Boston has two distinct holidays on March 17th, St. Patrick’s Day of course, but also Evacuation Day, when the British Army left Boston in 1776. The result of very different historical and cultural events, there is nevertheless a common theme connecting them, General Richard Montgomery.
Richard Montgomery was the first, and highest-ranking, Continental General killed in the Revolutionary War. Over the course of 1775, 37-year-old Richard Montgomery went from being a private citizen to a Major General of the Continental Army. Born north of Dublin, Ireland, Montgomery served in the 17th Regiment of Foot in the British Army during the French and Indian War. He resigned his commission in 1772, and shortly afterward married Janet Livingston, daughter of a powerful and political New York family. Montgomery supported the American cause and because of his military experience was commissioned a Brigadier General by the Continental Congress in June of 1775. He served under Phillip Schuyler during the invasion of Canada until Schuyler gave full command to Montgomery in September. Montgomery’s forces conducted a stunning campaign that captured St. Johns, Chambly, and Montréal. By December American forces were besieging Québec, the capital of Canada. Montgomery, now a Major General, launched an assault on the city on New Year’s Eve. In the face of a blinding snowstorm, Montgomery was a killed by British fire at the very beginning of the attack. 
Montgomery’s drive through Canada in the fall of 1775, particularly St. Johns and Chambly, secured vital supplies for the American military. This included cannon which were desperately needed by Washington’s army outside of Boston. Washington’s instructions to Henry Knox made this abundantly clear, who instructed the young man that he had wide latitude to get cannon “from Ticonderoga, Crown point, or St Johns—If it should be necessary, from Quebec, if in our hands—the want of them is so great, that no trouble or expence must be spared to obtain them.” Several bronze cannon had just been shipped south from St. Johns to Ticonderoga where Knox picked them up for the trip to Boston. There, the artillery from the north was used to menace British positions in Boston and force their evacuation on March 17, 1776.
In death, Montgomery became a martyr for the cause of liberty and Congress authorized a memorial for him within weeks of his death.  As one of the first major casualties of the Revolution he was remembered across the nation: at least 14 states have a Montgomery County named after him. Montgomery was particularly popular among Irish immigrants to America, who saw him as evidence of the sacrifices Irishmen had made for the United States since its beginning. In 1837, a group of Irish-American citizens in Boston formed a militia company named the Montgomery Guards. By invoking Montgomery, they linked their service to the long history of the Irish contributions to the nation.
As a volunteer militia company, the members designed and purchased their own uniforms. Fort Ticonderoga holds the only known surviving example of their uniform, which was described by a contemporary, who noted that “the adoption of the national colour [and] the arrangement of some lace in the form of a sprig of shamrock, and the symbol of the harp do mark the uniform the Montgomery Guards.”  The green coat with red facings, was trimmed in black silk tape in the form of shamrocks, exactly as described.

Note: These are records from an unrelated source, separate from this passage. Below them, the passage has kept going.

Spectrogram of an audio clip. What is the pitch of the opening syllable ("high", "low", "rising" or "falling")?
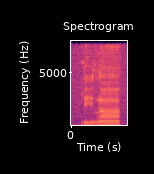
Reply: low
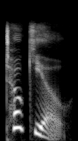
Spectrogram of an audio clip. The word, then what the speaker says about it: 東京: It's one quick syllable, not ki, ya. It's kya, like Tokyo, not Tokyo, it's Tokyo. 東京、東京。 Tokyo, one smooth word.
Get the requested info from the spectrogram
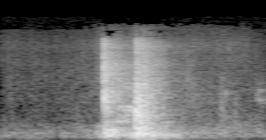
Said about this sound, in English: I don't like door slams. I don't like anybody slamming doors. That wasn't too loud. My house or my car. It was a nice little door slam.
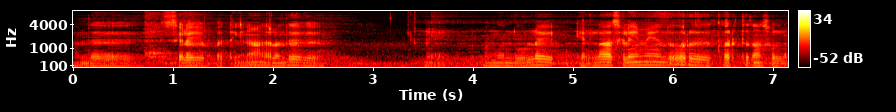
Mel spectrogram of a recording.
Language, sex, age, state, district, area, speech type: Tamil, male, 45-60, Tamil Nadu, Tiruvarur, urban, spontaneous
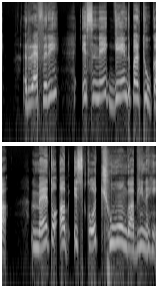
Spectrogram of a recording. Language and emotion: Urdu, disgusted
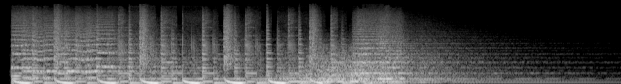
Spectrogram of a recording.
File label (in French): Emission link, jingle; Jingles medley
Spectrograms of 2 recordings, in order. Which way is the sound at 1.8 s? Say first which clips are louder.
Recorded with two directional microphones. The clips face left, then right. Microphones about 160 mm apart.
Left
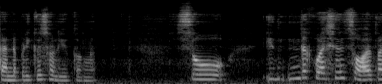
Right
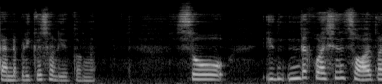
Right 8 dB; 35° right (ahead or behind).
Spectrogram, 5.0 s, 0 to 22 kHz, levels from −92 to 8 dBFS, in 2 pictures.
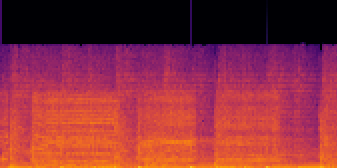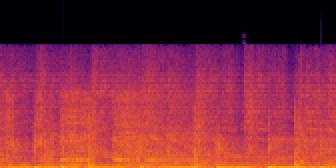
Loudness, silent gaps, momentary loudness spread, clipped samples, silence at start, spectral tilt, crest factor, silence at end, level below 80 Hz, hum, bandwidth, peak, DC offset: -15 LUFS; none; 2 LU; under 0.1%; 0 s; -4 dB/octave; 14 dB; 0 s; -20 dBFS; none; 16.5 kHz; 0 dBFS; under 0.1%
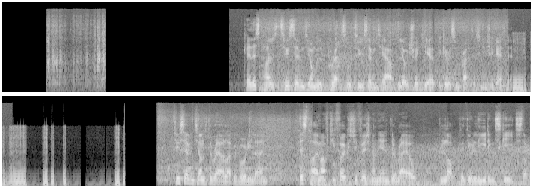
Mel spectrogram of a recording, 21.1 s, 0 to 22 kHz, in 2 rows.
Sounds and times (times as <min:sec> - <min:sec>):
Speech: 0:04.8 - 0:10.2, 0:14.0 - 0:15.9, 0:16.5 - 0:21.1.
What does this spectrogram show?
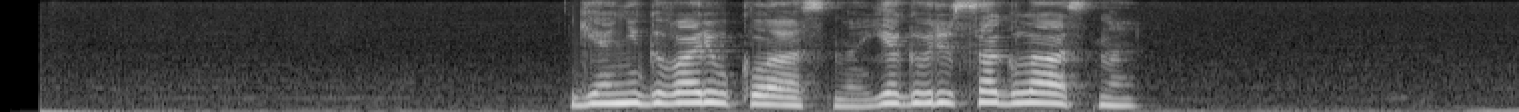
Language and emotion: Russian, neutral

Their specially made brass cap plate went even further, combining their Irish and American identity, including an eagle atop a harp, in a field of shamrocks, along with the motto: “Fostered under thy wings we will die in thy defence.” The letters M and G for Montgomery Guards recalled the hero of the Revolution and expressed their dual identity. 

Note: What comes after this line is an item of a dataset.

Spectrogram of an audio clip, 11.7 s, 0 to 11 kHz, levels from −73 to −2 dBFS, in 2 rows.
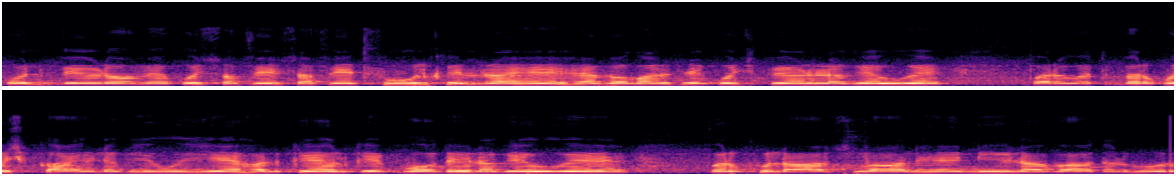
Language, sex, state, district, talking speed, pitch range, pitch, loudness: Hindi, female, Uttarakhand, Uttarkashi, 180 wpm, 200-210 Hz, 200 Hz, -13 LUFS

Despite their efforts to show the Irish contribution to Independence, the climate in Boston was very anti-Irish and anti-Catholic, and they quickly became the center of controversy. At the annual muster of the Boston Brigade of militia, the Montgomery Guards were abandoned by the other companies who refused to share the field with the Irishmen. After their review, the Guards began to march to their armory as an angry mob numbering nearly 3,000 swelled around them, jeering and throwing insults as well as bricks and stones. The timely intercession of the mayor and an armed posse, and the coolness of the Montgomery Guards, prevented bloodshed.
The disobedient companies that marched off the field rather than share it with the Montgomery Guards were ordered to disband for failing to fulfill their legal duty. Despite this, most reformed shortly after with new names. Some of the assailants were tried and convicted for riotous behavior, but despite the admirable conduct of the Montgomery Guards in the face of such violence, their story does not have a happy conclusion. The governor eventually forced the Montgomery Guards to disband as well, claiming their mere existence was a provocation to the rest of the population who were unable to accept these men exercising the rights and privileges of American citizens.
Given the intense anti-Catholic feeling in the city, Bostonians in March of 1838 likely saw little to connect St. Patrick’s Day and Evacuation Day. However, the service and experience of the Montgomery Guards reveal their shared history, one which connects America’s greatest sacrifices and triumphs with one of its more shameful moments. Their story is at the heart of the legacy of the American Revolution, the constant dialogue between service and citizenship, and what it means to be an American.
Fort Ticonderoga preserves the only known example of the Montgomery Guards’ uniform which can be seen on display in the A Well-Regulated Militia: Citizen, Soldier, and State exhibit Tuesday-Sunday, May 6-October 29, 2023.